Following a protest filed by the Harris Corporation, Broward County Commissioners voted to defer a vote awarding the public safety radio contract to Motorola. Both companies demonstrated their products to County evaluators last October. The seven members of the evaluation committee gave the highest scores to the Motorola bid even though it was $4 million dollars higher than the Harris bid.

On Tuesday, lawyers, lobbyists and company officials laid out the rationale behind Harris’ formal protest of the evaluation process. Michael Moskowitz and William Salim stated Motorola failed to disclose lawsuits to the evaluation committee. Salim singled out troubling cases involving the deaths of Houston firefighters and Tallahassee first responders. Salim wants the evaluation committee to review the information about the lawsuits.

David Moss, Harris’ senior vice president for North America sales, told commissioners he was troubled by the lack of input from local public safety officials. “User input was limited,” Moss said. Another Harris sales executive stated only two members of the evaluation committee were in the public safety field.

Sammy Brown of the Broward Council of Professional Fire Fighters and Joanne Alvarez, representing Broward 911 call center operators, supported the Harris bid. Both individuals urged commissioners to listen to the opinions of public safety professionals.

MOTOROLA RADIO ISSUES BLAMED FOR DEATHS OF FIRST RESPONDERS

In 2013, four Houston firefighters were killed and thirteen were injured battling a massive hotel fire. According to a Houston television report, a State of Texas investigation “cited 96 radio breakdowns just weeks after a new $140 million radio system from Motorola Solutions had been implemented.” The families of the four firefighters filed a lawsuit against Motorola.

“Even though the system was sold as a state-of-the-art system, many of the firefighters couldn’t even talk to each other over the radios.

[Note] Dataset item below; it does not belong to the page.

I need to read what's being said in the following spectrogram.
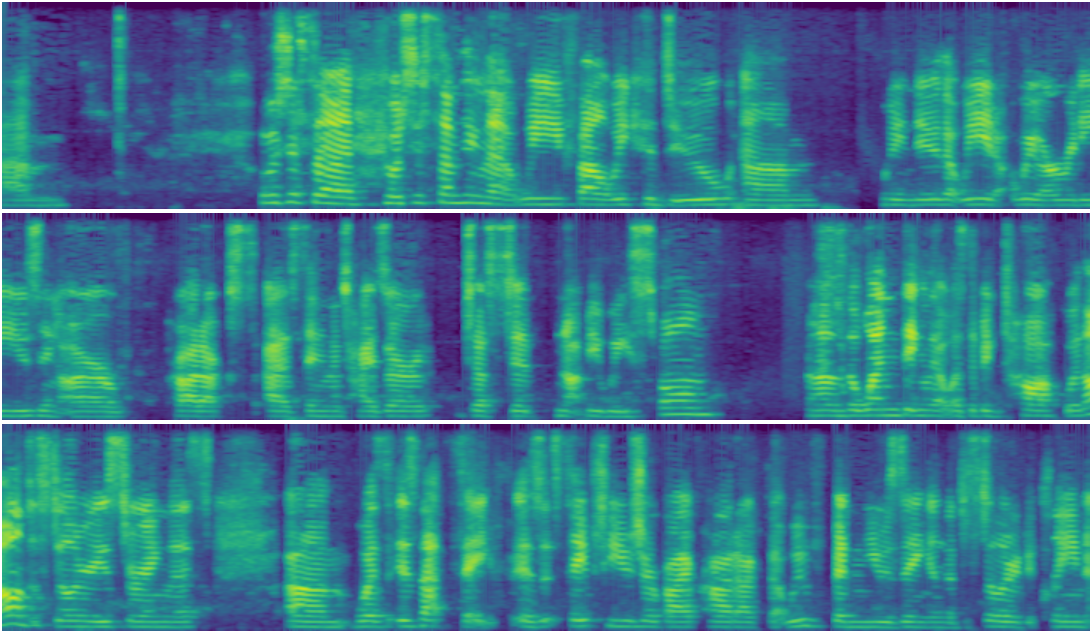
Um, it was just a it was just something that we felt we could do. Um, we knew that we we were already using our products as sanitizer just to not be wasteful. Um, the one thing that was a big talk with all distilleries during this um, was is that safe? Is it safe to use your byproduct that we've been using in the distillery to clean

That’s simply not what a $140 million system should do,” said Ben Hall, attorney for the families.

In a statement to ABC 13 Houston, Motorola said, “Since the fire, Motorola Solutions worked closely with the Houston fire department to improve training and understanding of operational capabilities, as well as to provide system enhancements. We stand behind our equipment and support our Houston customer.”

Issues with Motorola radios are blamed in the death of Leon County Sheriff’s deputy Chris Smith.

On November 22, 2014, Deputy Chris Smith responded to a fire at the Tallahassee home of Curtis Wade Holley. Deputy Smith and Deputy Colin Wulfekuhl were the first to arrive on the scene. According to the USA TODAY report, Smith was killed almost instantly.

“We have information that we have received that this person was anti-government, was anti-establishment and had discussed at some point in time planning to harm law enforcement,” Sheriff’s Office spokesman Lt. James McQuaig said.

The Leon County Sheriff’s Office stated the gunman wanted to kill as many first responders as possible. “It was a 100% ambush,” he said. “This guy had a plan and he put this plan into action.”

In February 2015, a Leon County Grand Jury “blasted the Consolidated Dispatch Agency (CDA) over not relaying information that could have prevented Smith from being shot to death, mishandling 911 calls during the Strozier Library shooting at Florida State, and for causing delays in responding to the shooting death of FSU law professor Dan Markel.

The Grand Jury stated important information was never relayed to first responders. If the first responders had been properly warned, the Grand Jury believed Deputy Chris Smith would be alive today.

REPORT BLAMES MOTOROLA

Less than a year later, an investigation into the circumstances surrounding the shooting placed blame on Motorola.

The Gartner Report found “there was a clear history of instability during the first twelve months of operation…. Since January 2015 there have been two full system outages attributable to Motorola, resulting in a total of approximately sixteen minutes of system downtime.”

“The truth is what we hear today is that we could have done a better job early, both the board and Motorola as well,” said Leon County Sheriff Mike Wood. ” We could have done a better job early that may have prevented us from being here today.”

In December 2015, the widow of Deputy Chris Smith filed a lawsuit against the CDA and Motorola. Attorney Matthew Foster said, “we filed the lawsuit for two primary reasons. First to make sure the CDA and Motorola are held accountable for their contribution to what happened to Deputy Chris Smith. Second, to make sure this never happens again to any other first responder.”